▸ **Supplied entries**
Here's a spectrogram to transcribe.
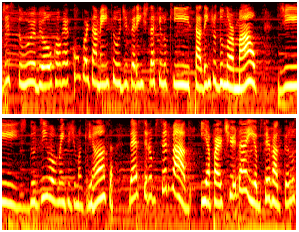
distúrbio ou qualquer comportamento diferente daquilo que está dentro do normal de, do desenvolvimento de uma criança deve ser observado. E a partir daí, observado pelos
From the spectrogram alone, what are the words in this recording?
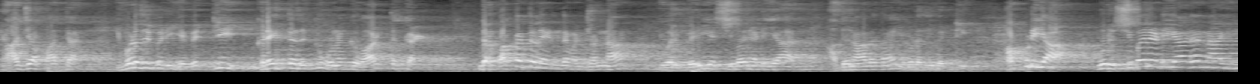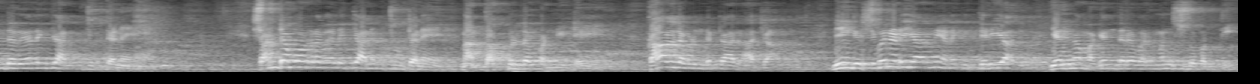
ராஜா பார்த்தார் இவ்வளவு பெரிய வெற்றி கிடைத்ததுக்கு உனக்கு வாழ்த்துக்கள். இந்த பக்கத்தில் இருந்தவன் சொன்னா இவர் பெரிய சிவனடியார் அதனால தான் இவ்வளவு வெற்றி. அப்படியா ஒரு சிவனடியார நான் இந்த வேலைக்கு அனுப்பிச்சு விட்டனே சண்டை போடுற வேலைக்கு அனுப்பிச்சு விட்டனே நான் தப்பில்ல பண்ணிட்டேன். காலில் விழுந்துட்டார் ராஜா. நீங்க சிவனடியார்னு எனக்கு தெரியாது. என்ன மகேந்திரவர்மன் சிவபக்தி?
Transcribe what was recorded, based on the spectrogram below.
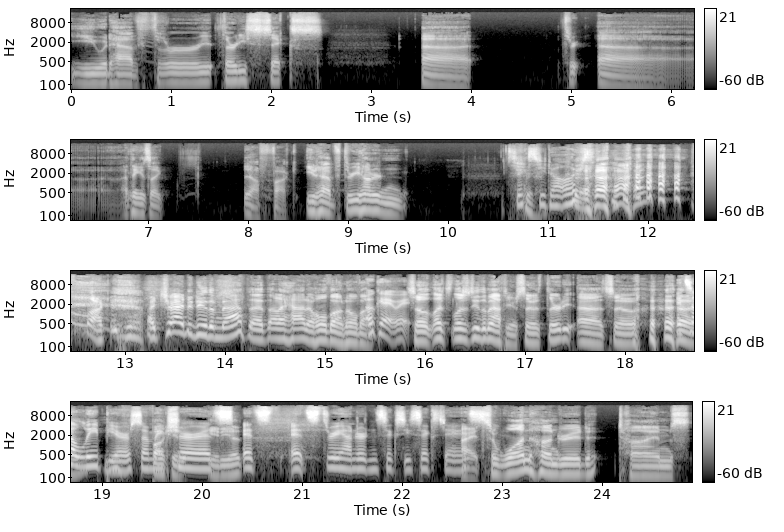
you would have three, 36 uh three uh I think it's like oh fuck. You'd have three hundred and sixty dollars. fuck. I tried to do the math. I thought I had it. Hold on, hold on. Okay, wait. So let's let's do the math here. So 30 uh so it's a leap year, so make sure it's idiot. it's it's three hundred and sixty six days. All right, so 100 times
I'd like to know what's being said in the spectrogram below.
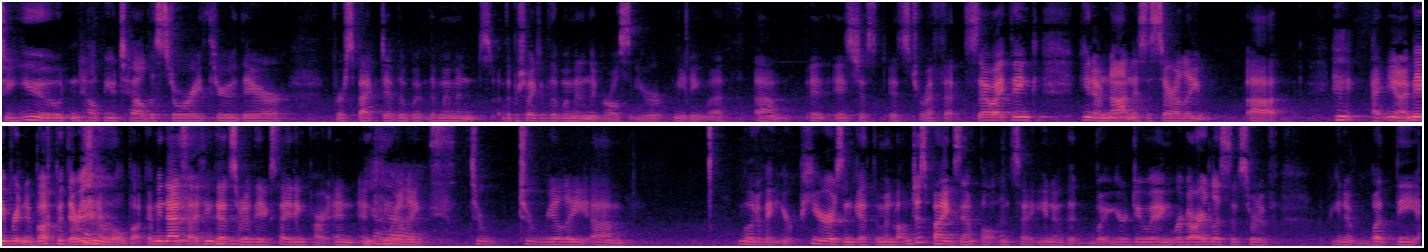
to you and help you tell the story through their perspective, the, the women, the perspective of the women and the girls that you're meeting with. Um, it, it's just it's terrific. So I think you know not necessarily. Uh, I, you know, I may have written a book, but there isn't a rule book. I mean, that's I think that's sort of the exciting part, and, and to really to to really um, motivate your peers and get them involved just by example and say you know that what you're doing regardless of sort of you know what the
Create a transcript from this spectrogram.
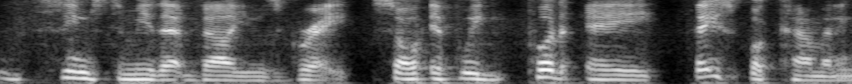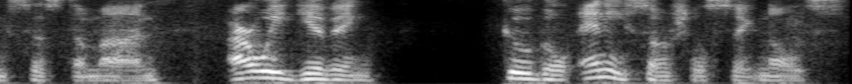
it seems to me that value is great. So if we put a Facebook commenting system on, are we giving Google any social signals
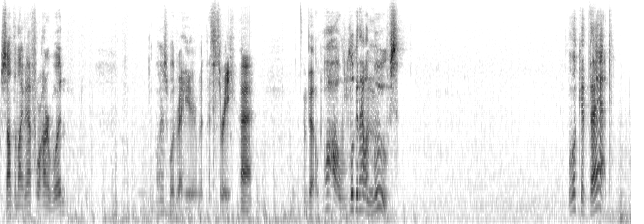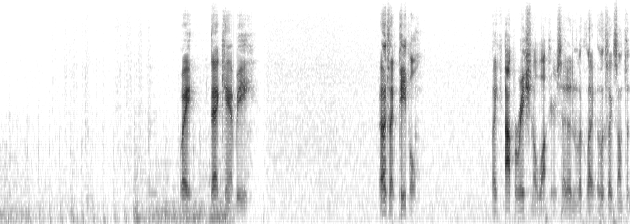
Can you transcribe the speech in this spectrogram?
something like that. 400 wood. Well, there's wood right here, but that's three. Uh, whoa! Look at that one moves. Look at that. Wait, that can't be. That looks like people like operational walkers. That doesn't look like it looks like something.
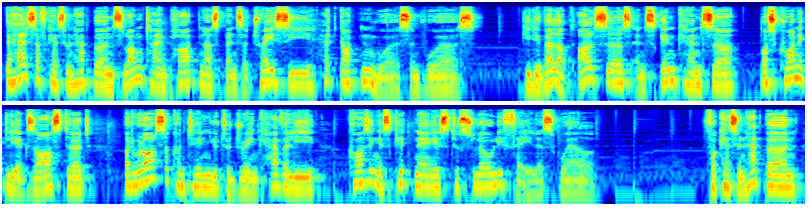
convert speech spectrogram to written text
the health of Katharine Hepburn's longtime partner Spencer Tracy had gotten worse and worse. He developed ulcers and skin cancer, was chronically exhausted, but would also continue to drink heavily, causing his kidneys to slowly fail as well. For Katharine Hepburn,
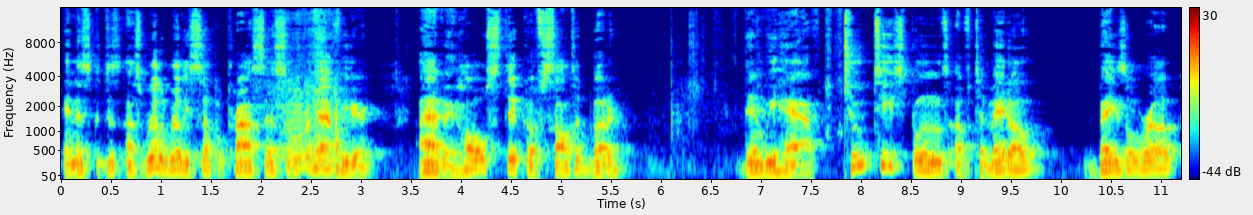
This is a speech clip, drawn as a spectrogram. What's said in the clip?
And it's just a really, really simple process. So what we have here, I have a whole stick of salted butter. Then we have two teaspoons of tomato basil rub.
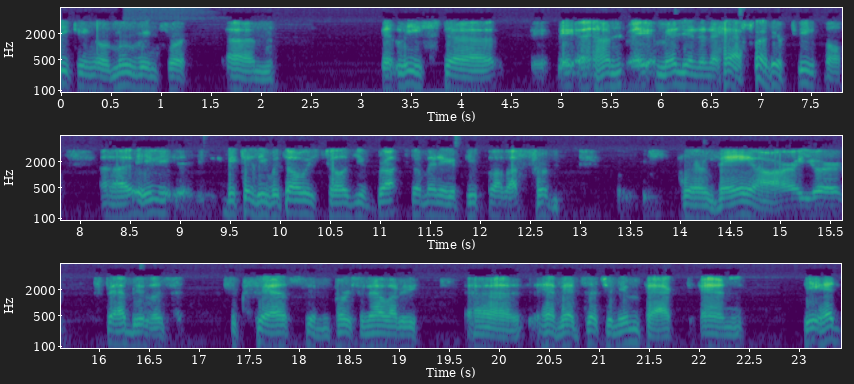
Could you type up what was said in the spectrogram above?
speaking or moving for." Um, at least uh, a million and a half other people. Uh, he, because he was always told, "You've brought so many people up from where they are. Your fabulous success and personality uh, have had such an impact." And he had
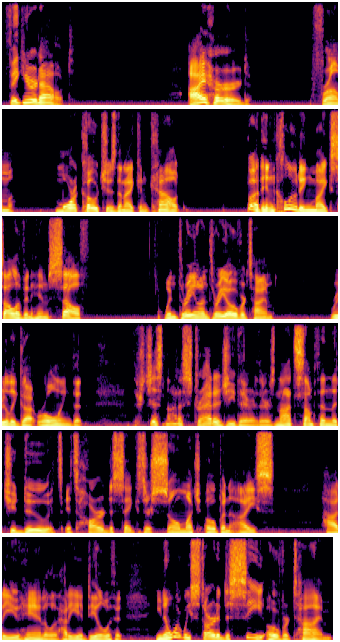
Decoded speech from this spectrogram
Figure it out. I heard from more coaches than I can count, but including Mike Sullivan himself, when three on three overtime really got rolling, that there's just not a strategy there. There's not something that you do. It's it's hard to say because there's so much open ice. How do you handle it? How do you deal with it? You know what we started to see over time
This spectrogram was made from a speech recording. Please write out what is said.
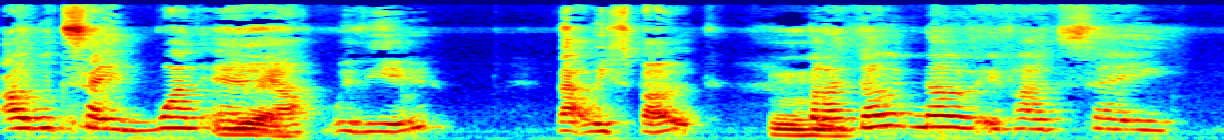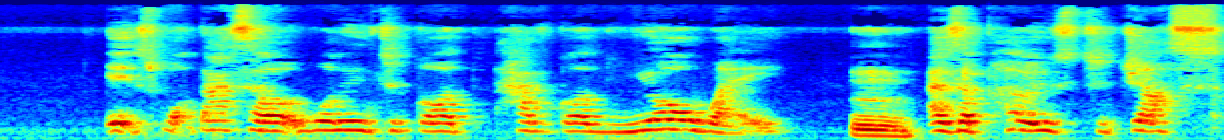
I would say one area Yeah. with you that we spoke, mhm, but I don't know if I'd say it's what that's a wanting to God have God your way mm, as opposed to just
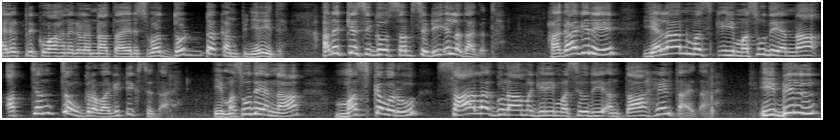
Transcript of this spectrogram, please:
ಎಲೆಕ್ಟ್ರಿಕ್ ವಾಹನಗಳನ್ನು ತಯಾರಿಸುವ ದೊಡ್ಡ ಕಂಪನಿಯೇ ಇದೆ. ಅದಕ್ಕೆ ಸಿಗೋ ಸಬ್ಸಿಡಿ ಇಲ್ಲದಾಗುತ್ತೆ. ಹಾಗಾಗಿಯೇ ಎಲಾನ್ ಮಸ್ಕ್ ಈ ಮಸೂದೆಯನ್ನು ಅತ್ಯಂತ ಉಗ್ರವಾಗಿ ಟೀಕಿಸಿದ್ದಾರೆ. ಈ ಮಸೂದೆಯನ್ನು ಮಸ್ಕ್ ಅವರು ಸಾಲ ಗುಲಾಮಗಿರಿ ಮಸೂದಿ ಅಂತ ಹೇಳ್ತಾ ಇದ್ದಾರೆ. ಈ ಬಿಲ್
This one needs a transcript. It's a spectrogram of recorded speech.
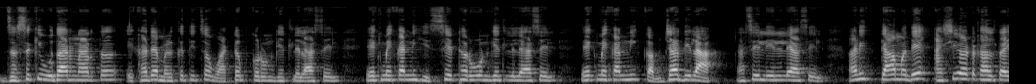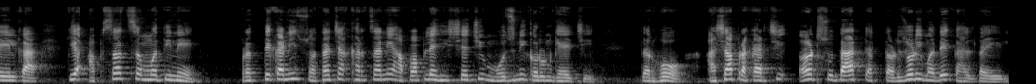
जसं की उदाहरणार्थ एखाद्या मिळकतीचं वाटप करून घेतलेलं असेल एकमेकांनी हिस्से ठरवून घेतलेले असेल एकमेकांनी कब्जा दिला असे लिहिलेले असेल आणि त्यामध्ये अशी अट घालता येईल का? की आपसात संमतीने प्रत्येकाने स्वतःच्या खर्चाने आपापल्या हिश्श्याची मोजणी करून घ्यायची. तर हो अशा प्रकारची अटसुद्धा त्या तडजोडीमध्ये घालता येईल.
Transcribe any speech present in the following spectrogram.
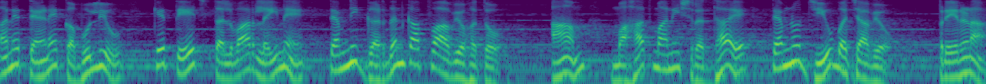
અને તેણે કબૂલ્યું કે તે જ તલવાર લઈને તેમની ગરદન કાપવા આવ્યો હતો. આમ મહાત્માની શ્રદ્ધાએ તેમનો જીવ બચાવ્યો. પ્રેરણા.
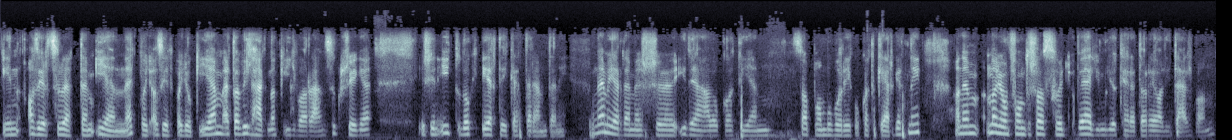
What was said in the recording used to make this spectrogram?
Én azért születtem ilyennek, vagy azért vagyok ilyen, mert a világnak így van rám szüksége, és én így tudok értéket teremteni. Nem érdemes ideálokat, ilyen szappanbuborékokat kergetni, hanem nagyon fontos az, hogy verjünk gyökeret a realitásban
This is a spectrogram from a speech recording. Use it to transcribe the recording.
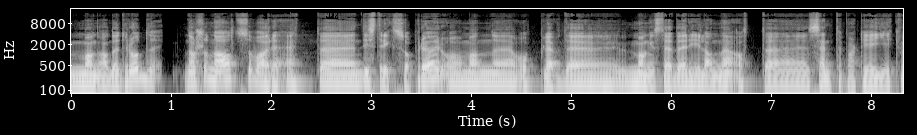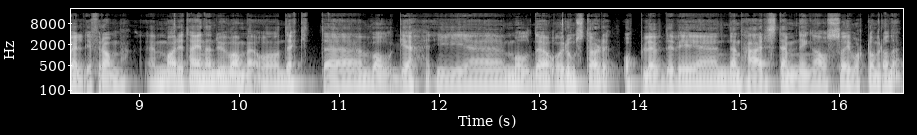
mange hadde trodd. Nasjonalt så var det et eh, distriktsopprør, og man eh, opplevde mange steder i landet at eh, Senterpartiet gikk veldig fram. Marit Heine, du var med og dekte valget i eh, Molde og Romsdal. Opplevde vi denne stemninga også i vårt område?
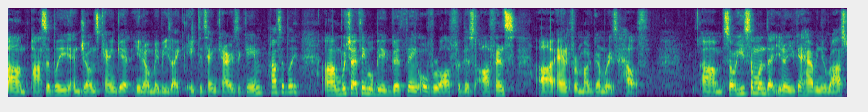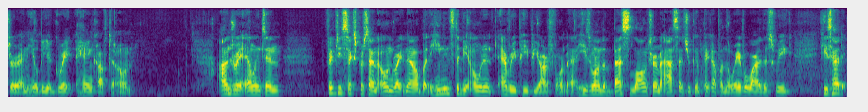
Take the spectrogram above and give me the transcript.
um, possibly. And Jones can get, you know, maybe like 8 to 10 carries a game, possibly, um, which I think will be a good thing overall for this offense uh, and for Montgomery's health. Um, so he's someone that you know you can have in your roster, and he'll be a great handcuff to own. Andre Ellington, 56% owned right now, but he needs to be owned in every PPR format. He's one of the best long term assets you can pick up on the waiver wire this week. He's had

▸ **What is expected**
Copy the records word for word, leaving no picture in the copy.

▸ **Task answer**
Here's a spectrogram to transcribe.
distúrbio ou qualquer comportamento diferente daquilo que está dentro do normal de, do desenvolvimento de uma criança deve ser observado. E a partir daí, observado pelos
From the spectrogram alone, what are the words in this recording?
ராஜா பார்த்தார் இவ்வளவு பெரிய வெற்றி கிடைத்ததுக்கு உனக்கு வாழ்த்துக்கள். இந்த பக்கத்தில் இருந்தவன் சொன்னா இவர் பெரிய சிவனடியார் அதனால தான் இவ்வளவு வெற்றி. அப்படியா ஒரு சிவனடியார நான் இந்த வேலைக்கு அனுப்பிச்சு விட்டனே சண்டை போடுற வேலைக்கு அனுப்பிச்சு விட்டனே நான் தப்பில்ல பண்ணிட்டேன். காலில் விழுந்துட்டார் ராஜா. நீங்க சிவனடியார்னு எனக்கு தெரியாது. என்ன மகேந்திரவர்மன் சிவபக்தி?
Transcribe what was recorded, based on the spectrogram below.
you would have three, 36 uh three uh I think it's like oh fuck. You'd have three hundred and sixty dollars. fuck. I tried to do the math. I thought I had it. Hold on, hold on. Okay, wait. So let's let's do the math here. So 30 uh so it's a leap year, so make sure it's idiot. it's it's three hundred and sixty six days. All right, so 100 times
I'd like to know what's being said in the spectrogram below.
to you and help you tell the story through their perspective, the, the women, the perspective of the women and the girls that you're meeting with. Um, it, it's just it's terrific. So I think you know not necessarily. Uh, I, you know, I may have written a book, but there isn't a rule book. I mean, that's I think that's sort of the exciting part, and, and to really to to really um, motivate your peers and get them involved just by example and say you know that what you're doing regardless of sort of you know what the
Create a transcript from this spectrogram.
it seems to me that value is great. So if we put a Facebook commenting system on, are we giving Google any social signals
Can you transcribe the speech in this spectrogram?
something like that. 400 wood. Well, there's wood right here, but that's three. Uh, whoa! Look at that one moves. Look at that. Wait, that can't be. That looks like people like operational walkers. That doesn't look like it looks like something.
convert speech spectrogram to written text
the health of Katharine Hepburn's longtime partner Spencer Tracy had gotten worse and worse. He developed ulcers and skin cancer, was chronically exhausted, but would also continue to drink heavily, causing his kidneys to slowly fail as well. For Katharine Hepburn,
This is a speech clip, drawn as a spectrogram. What's said in the clip?
And it's just a really, really simple process. So what we have here, I have a whole stick of salted butter. Then we have two teaspoons of tomato basil rub.
Could you type up what was said in the spectrogram above?
speaking or moving for." Um, at least uh, a million and a half other people. Uh, he, because he was always told, "You've brought so many people up from where they are. Your fabulous success and personality uh, have had such an impact." And he had
Decoded speech from this spectrogram
Figure it out. I heard from more coaches than I can count, but including Mike Sullivan himself, when three on three overtime really got rolling, that there's just not a strategy there. There's not something that you do. It's it's hard to say because there's so much open ice. How do you handle it? How do you deal with it? You know what we started to see over time
This spectrogram was made from a speech recording. Please write out what is said.
I would say one area Yeah. with you that we spoke, mhm, but I don't know if I'd say it's what that's a wanting to God have God your way mm, as opposed to just
Transcript of this spectrogram, please:
ಎಲೆಕ್ಟ್ರಿಕ್ ವಾಹನಗಳನ್ನು ತಯಾರಿಸುವ ದೊಡ್ಡ ಕಂಪನಿಯೇ ಇದೆ. ಅದಕ್ಕೆ ಸಿಗೋ ಸಬ್ಸಿಡಿ ಇಲ್ಲದಾಗುತ್ತೆ. ಹಾಗಾಗಿಯೇ ಎಲಾನ್ ಮಸ್ಕ್ ಈ ಮಸೂದೆಯನ್ನು ಅತ್ಯಂತ ಉಗ್ರವಾಗಿ ಟೀಕಿಸಿದ್ದಾರೆ. ಈ ಮಸೂದೆಯನ್ನು ಮಸ್ಕ್ ಅವರು ಸಾಲ ಗುಲಾಮಗಿರಿ ಮಸೂದಿ ಅಂತ ಹೇಳ್ತಾ ಇದ್ದಾರೆ. ಈ ಬಿಲ್
This one needs a transcript. It's a spectrogram of recorded speech.
जसं की उदाहरणार्थ एखाद्या मिळकतीचं वाटप करून घेतलेलं असेल एकमेकांनी हिस्से ठरवून घेतलेले असेल एकमेकांनी कब्जा दिला असे लिहिलेले असेल आणि त्यामध्ये अशी अट घालता येईल का? की आपसात संमतीने प्रत्येकाने स्वतःच्या खर्चाने आपापल्या हिश्श्याची मोजणी करून घ्यायची. तर हो अशा प्रकारची अटसुद्धा त्या तडजोडीमध्ये घालता येईल.
Transcribe any speech present in the following spectrogram.
અને તેણે કબૂલ્યું કે તે જ તલવાર લઈને તેમની ગરદન કાપવા આવ્યો હતો. આમ મહાત્માની શ્રદ્ધાએ તેમનો જીવ બચાવ્યો. પ્રેરણા.
What was said in the recording used to make this spectrogram?
Én azért születtem ilyennek, vagy azért vagyok ilyen, mert a világnak így van rám szüksége, és én így tudok értéket teremteni. Nem érdemes ideálokat, ilyen szappanbuborékokat kergetni, hanem nagyon fontos az, hogy verjünk gyökeret a realitásban
This is a spectrogram from a speech recording. Use it to transcribe the recording.
mange hadde trodd. Nasjonalt så var det et eh, distriktsopprør, og man eh, opplevde mange steder i landet at eh, Senterpartiet gikk veldig fram. Marit Heine, du var med og dekte valget i eh, Molde og Romsdal. Opplevde vi denne stemninga også i vårt område?
Take the spectrogram above and give me the transcript.
um, possibly. And Jones can get, you know, maybe like 8 to 10 carries a game, possibly, um, which I think will be a good thing overall for this offense uh, and for Montgomery's health. Um, so he's someone that you know you can have in your roster, and he'll be a great handcuff to own. Andre Ellington, 56% owned right now, but he needs to be owned in every PPR format. He's one of the best long term assets you can pick up on the waiver wire this week. He's had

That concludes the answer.